# WORK REQUEST:
Your copy should hold only the lines from the one containing "Given this spectrogram, can" through the final line of the entries, exactly as written, with no pictures.

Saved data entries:
= Beginning of Section =

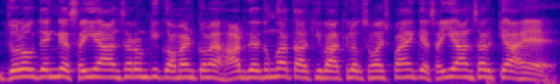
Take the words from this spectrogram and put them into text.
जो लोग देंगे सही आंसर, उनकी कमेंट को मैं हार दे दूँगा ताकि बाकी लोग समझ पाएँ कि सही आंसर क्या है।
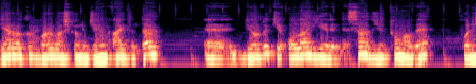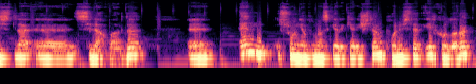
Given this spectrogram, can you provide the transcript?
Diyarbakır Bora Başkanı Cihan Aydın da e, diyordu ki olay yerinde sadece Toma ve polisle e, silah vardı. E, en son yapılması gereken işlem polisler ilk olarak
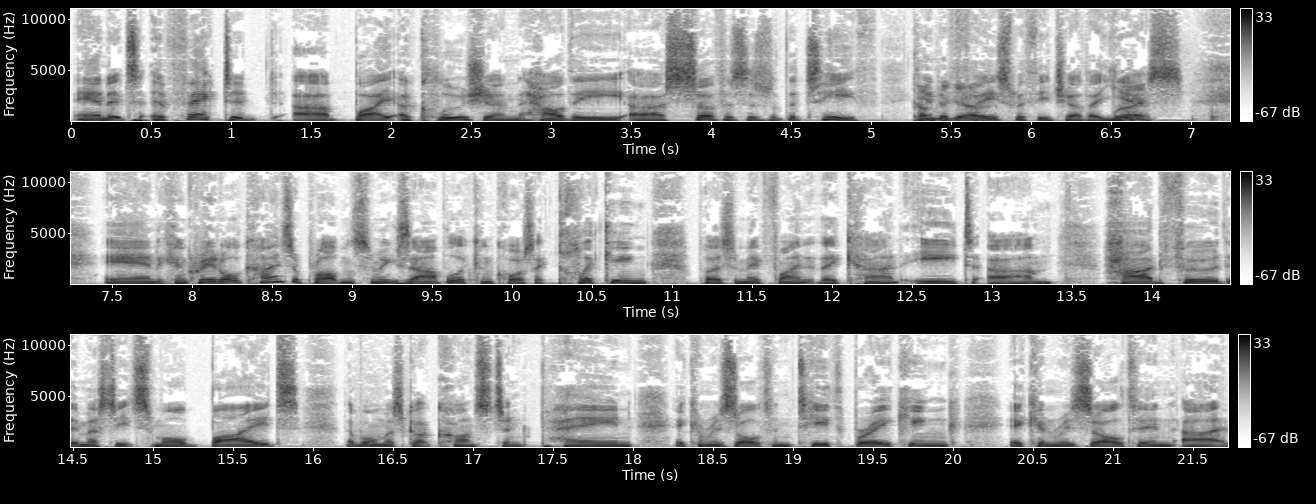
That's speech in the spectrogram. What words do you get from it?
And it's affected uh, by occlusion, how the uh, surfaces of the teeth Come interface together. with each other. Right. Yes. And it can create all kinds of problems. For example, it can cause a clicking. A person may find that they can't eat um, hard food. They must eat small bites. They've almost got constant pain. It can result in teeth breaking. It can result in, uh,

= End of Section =

# RESPONSE AREA:
Given this spectrogram, can you provide the transcript?
Diyarbakır Bora Başkanı Cihan Aydın da e, diyordu ki olay yerinde sadece Toma ve polisle e, silah vardı. E, en son yapılması gereken işlem polisler ilk olarak
That's speech in the spectrogram. What words do you get from it?
And it's affected uh, by occlusion, how the uh, surfaces of the teeth Come interface together. with each other. Right. Yes. And it can create all kinds of problems. For example, it can cause a clicking. A person may find that they can't eat um, hard food. They must eat small bites. They've almost got constant pain. It can result in teeth breaking. It can result in, uh,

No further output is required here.